By Kristina Karpinski and Susan Schreiber
On October 11, 2012, representatives from the VAWA, T Visa, and U Visa Units of the Vermont Service Center (VSC) participated in a question and answer session at CLINIC’s Immigration Remedies for Survivors of Domestic Violence and Other Crimes training held at Suffolk University Law School in Boston. Participating in the session were USCIS Section Chief Karl Labor, Senior Immigration Services Adjudicators Bertha Petrie and Carson Carroll, and Office of Policy and Strategy Michele Young. Summarized below are highlights from the session.
U Visa Issues
Grounds of Inadmissibility
- Current USCIS software does not allow for identifying the inadmissibility grounds waived. Where the applicant is consular processing, VSC does notify the Department of State about inadmissibility grounds that have been waived by the Service.
- If an inadmissibility ground is identified after U approval that was not disclosed in the U application, VSC recommends filing an amended I-192 and explaining why the issue was not disclosed before. VSC noted that they might take responsibility for the error where sufficient facts were disclosed to identify the need for a waiver, although no waiver was requested.
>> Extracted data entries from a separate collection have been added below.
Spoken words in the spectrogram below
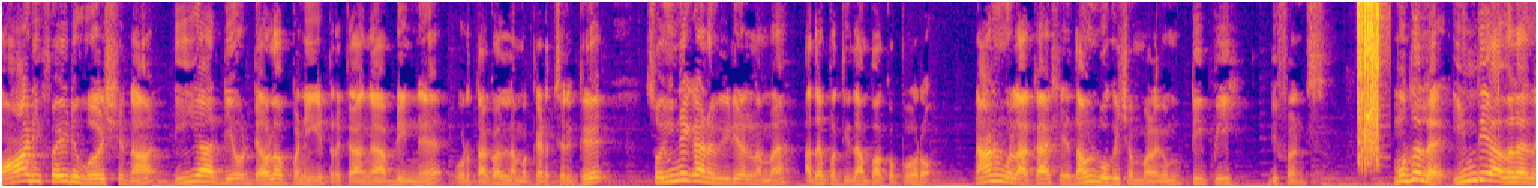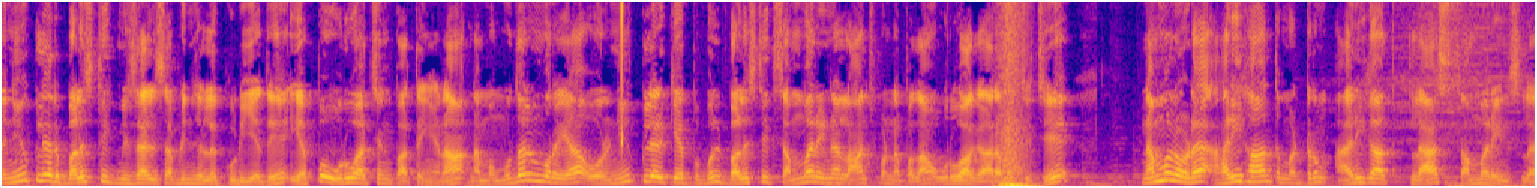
மாடிஃபைடு வேர்ஷனாக டிஆர்டிஓ டெவலப் பண்ணிக்கிட்டு இருக்காங்க அப்படின்னு ஒரு தகவல் நமக்கு கிடச்சிருக்கு. ஸோ இன்றைக்கான வீடியோவில் நம்ம அதை பற்றி தான் பார்க்க போகிறோம் நான் உங்கள் ஆகாஷ் தமிழ் பொக்கிஷம் வழங்கும் டிபி டிஃபென்ஸ் முதல்ல இந்தியாவில் இந்த நியூக்ளியர் பலிஸ்டிக் மிசைல்ஸ் அப்படின்னு சொல்லக்கூடியது எப்போ உருவாச்சுன்னு பார்த்தீங்கன்னா நம்ம முதல் முறையாக ஒரு நியூக்ளியர் கேப்பபிள் பலிஸ்டிக் சம்மரினை லான்ச் பண்ணப்போ தான் உருவாக ஆரம்பிச்சிச்சு. நம்மளோட அரிஹாந்த் மற்றும் அரிகாத் கிளாஸ் சம்மரின்ஸில்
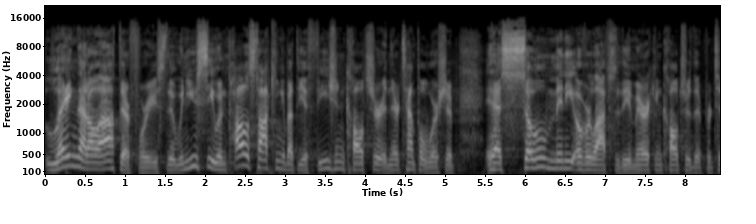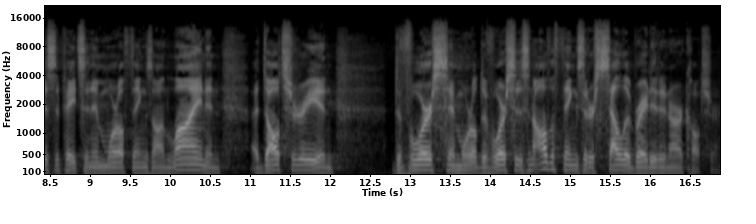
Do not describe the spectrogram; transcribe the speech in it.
laying that all out there for you so that when you see, when Paul is talking about the Ephesian culture and their temple worship, it has so many overlaps with the American culture that participates in immoral things online and adultery and divorce, immoral divorces, and all the things that are celebrated in our culture.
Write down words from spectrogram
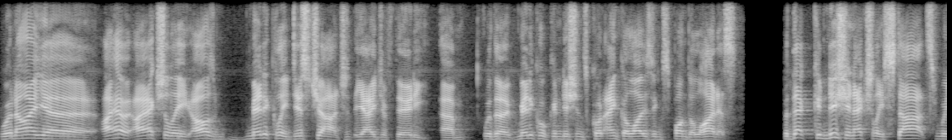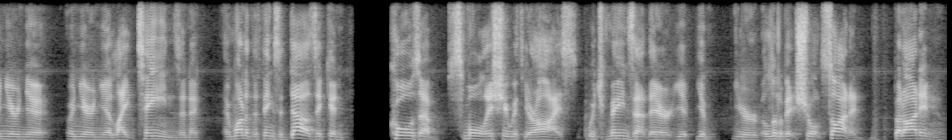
when I, uh, I have, I actually, I was medically discharged at the age of 30 um, with a medical condition called ankylosing spondylitis. But that condition actually starts when you're in your when you're in your late teens, and it, and one of the things it does, it can cause a small issue with your eyes, which means that they're you, you, you're a little bit short-sighted. But I didn't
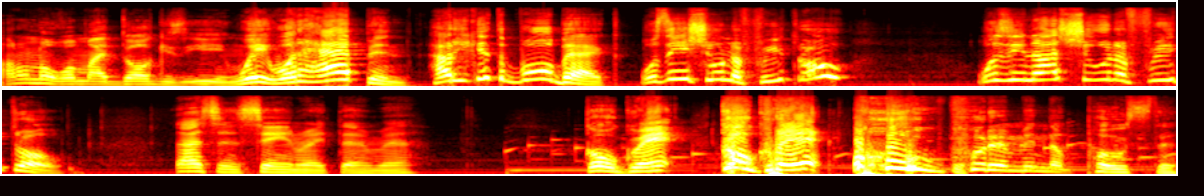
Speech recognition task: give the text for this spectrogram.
I don't know what my dog is eating. Wait, what happened? How did he get the ball back? Wasn't he shooting a free throw? Was he not shooting a free throw? That's insane right there, man. Go, Grant. Go, Grant. Oh, put him in the poster.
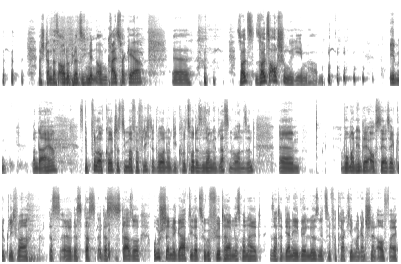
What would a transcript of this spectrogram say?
da stand das Auto plötzlich mitten auf dem Kreisverkehr. Äh, Soll es auch schon gegeben haben. Eben. Von daher, es gibt wohl auch Coaches, die mal verpflichtet wurden und die kurz vor der Saison entlassen worden sind. Ähm, wo man hinterher auch sehr, sehr glücklich war, dass, äh, dass, dass, dass es da so Umstände gab, die dazu geführt haben, dass man halt gesagt hat, ja, nee, wir lösen jetzt den Vertrag hier mal ganz schnell auf, weil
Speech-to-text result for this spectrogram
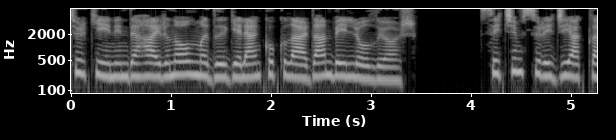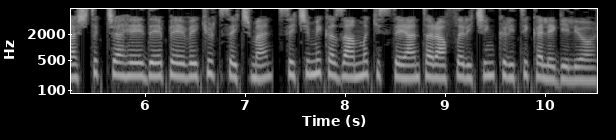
Türkiye'nin de hayrına olmadığı gelen kokulardan belli oluyor. Seçim süreci yaklaştıkça HDP ve Kürt seçmen, seçimi kazanmak isteyen taraflar için kritik hale geliyor.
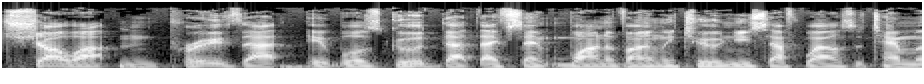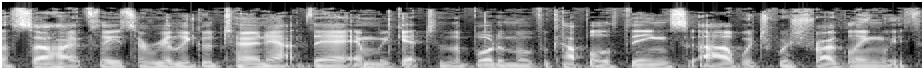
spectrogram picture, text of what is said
show up and prove that it was good that they've sent one of only two in New South Wales to Tamworth. So hopefully it's a really good turnout there and we get to the bottom of a couple of things uh, which we're struggling with.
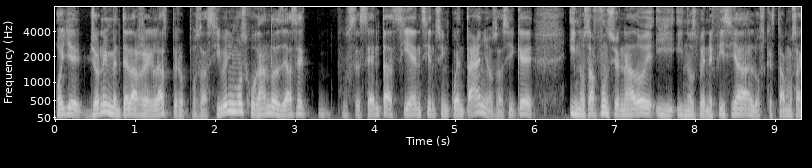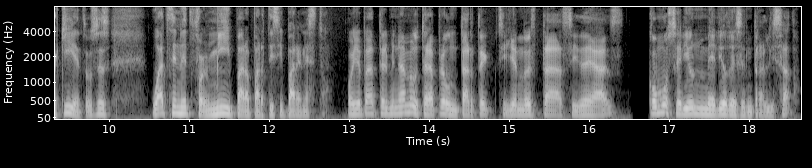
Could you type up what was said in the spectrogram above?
oye, yo no inventé las reglas, pero pues así venimos jugando desde hace 60, 100, 150 años, así que, y nos ha funcionado y, nos beneficia a los que estamos aquí. Entonces, what's in it for me para participar en esto? Oye, para terminar, me gustaría preguntarte, siguiendo estas ideas, ¿cómo sería un medio descentralizado?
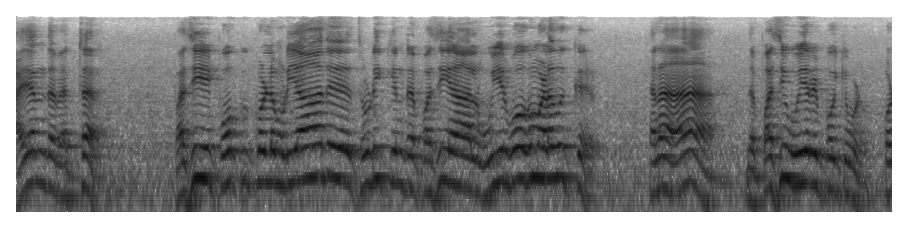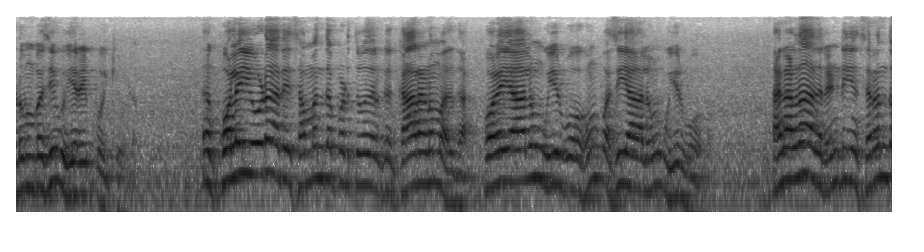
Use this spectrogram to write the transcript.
அயர்ந்த வெற்றர் பசியை போக்குக்கொள்ள முடியாது துடிக்கின்ற பசியினால் உயிர் போகும் அளவுக்கு. ஏன்னா இந்த பசி உயிரை போக்கிவிடும். கொடும் பசி உயிரை போக்கிவிடும். கொலையோடு அதை சம்பந்தப்படுத்துவதற்கு காரணம் அதுதான். கொலையாலும் உயிர் போகும் பசியாலும் உயிர் போகும். அதனால தான் அது ரெண்டையும் சிறந்த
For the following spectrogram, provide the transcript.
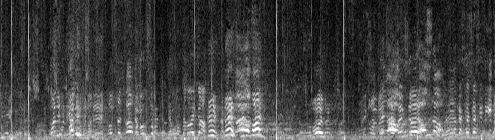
nicht was Gutes Angebot, aber in so einer Person. Aber man sieht es wenn das ganze Stadion das sieht und auch Profile oder so, Ja, steht dann Tipps zugeben.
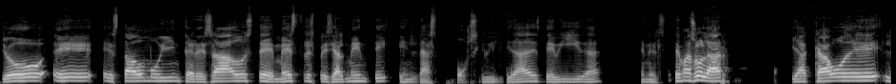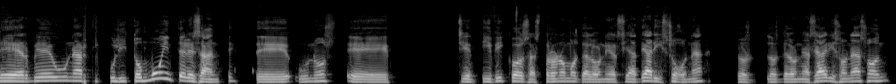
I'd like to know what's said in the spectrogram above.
Yo he estado muy interesado este semestre especialmente en las posibilidades de vida en el sistema solar y acabo de leerme un articulito muy interesante de unos eh, científicos astrónomos de la Universidad de Arizona. Los, los de la Universidad de Arizona son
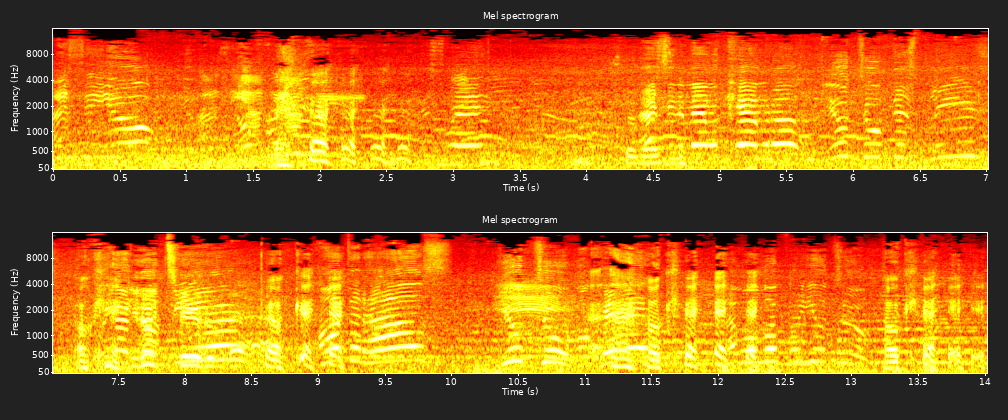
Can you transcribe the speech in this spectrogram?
I see you. this way. I see the man with camera. YouTube this, please. Okay. We are YouTube. here. Okay. Haunted house. YouTube. Okay. Okay. I will look for YouTube. Okay.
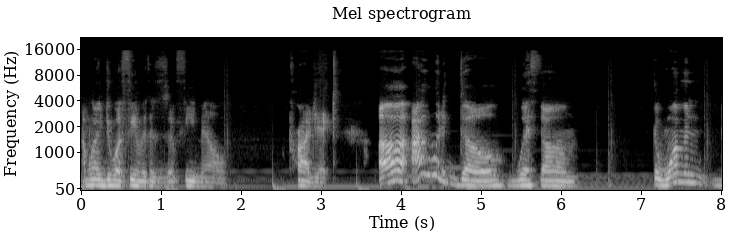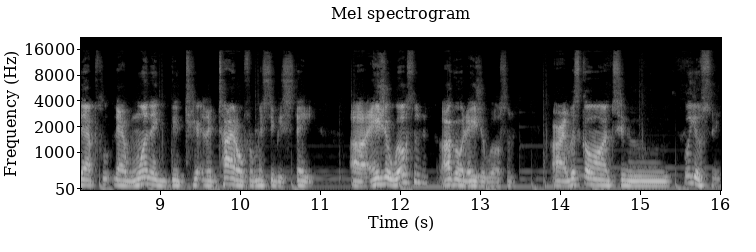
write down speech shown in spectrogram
I'm going to do a female because it's a female project. Uh, I would go with um the woman that that won the, the, the title for Mississippi State. Uh, A'ja Wilson. I'll go with A'ja Wilson. All right, let's go on to well, you'll see.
- If a new inadmissibility ground arises after U approval (e.g. U grantee convicted of offense creating inadmissibility), VSC advises against filing an amended I-192. Instead, the U grantee should address the issue at the time of filing for adjustment of status, and include evidence to overcome the adverse factor, as if filing supporting documents for a waiver.
- VSC will request a medical examination for a U applicant who discloses habitual drug or alcohol use, or has multiple DUI offenses. An applicant who discloses schizophrenia or violent episodes is also likely to need a medical examination. Applicants disclosing PTSD are not asked to get a medical examination.
Law Enforcement Certifications
- Law enforcement certifications must include proof that the person signing the form has authorization to do so. The VAWA unit has a list of already known certifiers. If a submitted 918B is signed by an unknown certifier and submitted without proof of authorization to sign, an RFE will be issued. VSC recommends that the forms be signed in blue ink.
- VSC has been approving cases submitted with certifications from civil court judges and other civil authorities with authority to investigate crimes.
U visa recipients with absences in excess of 90 days can restart the clock and accrue an additional three-year period upon return in order to qualify for adjustment of status. Where necessary, a U visa holder may seek an extension of U status in order to have enough time to meet the required three-years after returning to the United States from an absence over 90 days.
U Status as Admission
The VSC officers did not know whether the grant of U status, by itself, may be viewed as an admission by CIS. Treating U status approval as admission would (a) allow some U visa holders to qualify for adjustment of status under 245(a), and (b) expose U visa holders who entered the United States EWI to grounds of deportability in the event of future exposure to immigration enforcement. They indicated that they would investigate this issue further.
A policy memo has been drafted on the issue of U derivative age-outs, and is awaiting final approval.
Loss of Derivative Status
The VSC officers confirmed that loss of derivative status at the time of adjustment does not require termination of status, although it may be a reason for termination.
Requests for Evidence
The high rate of RFEs in VAWA self-petitions may be due to skeletal petitions filed to meet a deadline or to get a prima facie notice. VSC encouraged advocates to contact the VSC hotline if they believe an RFE was issued in error.
Stepchildren and Self-Petitions
An abused stepchild needs to show an ongoing relationship with an abusive stepparent in order to qualify for self-petition approval after a divorce between the biological parent and the stepparent.
VAWA Age-Out Derivatives as Principals
An aged-out derivative is treated as a principal self-petitioner and can proceed to adjust status even if the principal self-petitioner never adjusts status.
Permanent Bar and Reinstatement of Removal
VSC is working on guidance for adjudication of waivers of the permanent bar and overcoming reinstatement of removal through an I-212 application.
Revocation of I-360 Approval
VSC reported that very few cases are being returned from the district offices for revocation. Where cases are returned, the most frequent reasons relate to officers misunderstanding what triggers marriage fraud under INA § 204(c); concerns about good faith marriage and joint residence; and self-petitioner remarriage before approval of the I-360 petition.
Abuser Becomes LPR during Marriage but after Abuse Takes Place
VSC confirmed that a self-petition may be approved where the abuser spouse was not an LPR at the time the abuse took place, but becomes an LPR while still married to the abused spouse, even if the spouses are living apart at that time.
Child Status Protection Act
VSC is not certain how to calculate adjusted age where an I-130 petition was previously filed for the self-petitioner by the abuser spouse or parent (i.e. is the adjusted age calculation based on the amount of time the I-360 was pending, or the time the I-130 was pending, or the calculation most favorable to applicant). VSC agreed to check on this issue.
EADs for Certain Abused Non-immigrants
A policy memo has been drafted on issuance of EADs for certain abused non-immigrants, and is awaiting final approval.